DARIUS MILLER — A non-factor with no points in just seven first-half minutes after picking up two fouls. Was replaced by Doron Lamb at start of second half. Did score eight points in second half, but played just 19 minutes overall. That’s the least amount of time he’s been on the floor since playing just 11 minutes in UK’s first-round NCAA thumping of East Tennessee State last season.

DORON LAMB – Assistant John Robic said after the game that Lamb showed he needs to be on the floor more. The freshman scored 13 points in 27 minutes. He also had a career-high five assists. Lamb has made seven of 14 shots over the last two games, including three of six from three-point range.

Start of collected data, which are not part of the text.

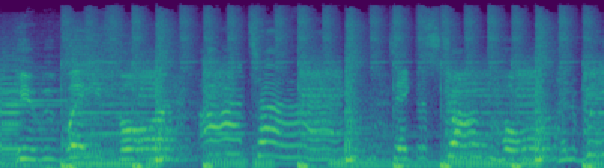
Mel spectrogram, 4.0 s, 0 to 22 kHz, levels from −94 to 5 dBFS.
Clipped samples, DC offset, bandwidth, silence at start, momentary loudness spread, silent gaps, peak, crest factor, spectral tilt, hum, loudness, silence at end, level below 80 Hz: under 0.1%; under 0.1%; 19.5 kHz; 0 s; 4 LU; none; -6 dBFS; 16 dB; -4.5 dB/octave; none; -24 LUFS; 0 s; -32 dBFS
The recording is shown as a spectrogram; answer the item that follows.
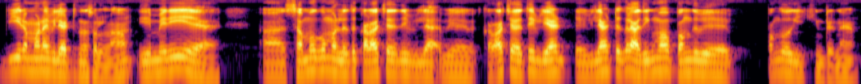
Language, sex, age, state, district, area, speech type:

DEANDRE LIGGINS – The junior has made just five of 17 shots over his last two games. Liggins had four turnovers, compared to one assist. He did grab his first offensive rebound of the season.

ELOY VARGAS – Odd stat is that Vargas has had four rebounds in four of his six games. Had four against the Terriers. Did have a career-high six free throw attempts, making four. In fact, Vargas has made 8 of 10 free throws over the last two games. Has just one turnover in 85 minutes thus far this season.

JON HOOD — Scored two points in nine minutes. The sophomore has scored 10 points on the season. He did not take a three-pointer against BU, just the second time in six games that has happened. Hood has not had an assist or a turnover so far this season.

STACEY POOLE — Played four minutes, but has still yet to score this season. The freshman has taken just two shots, both in the game against Washington.

JARROD POLSON – The freshman from West Jessamine scored his first points as a Wildcat, making two free throws with 24 seconds remaining. Also had his first assist as a Cat. And turnover.


Post Comments » No Comments



Follow Us On:
Mobile MrSEC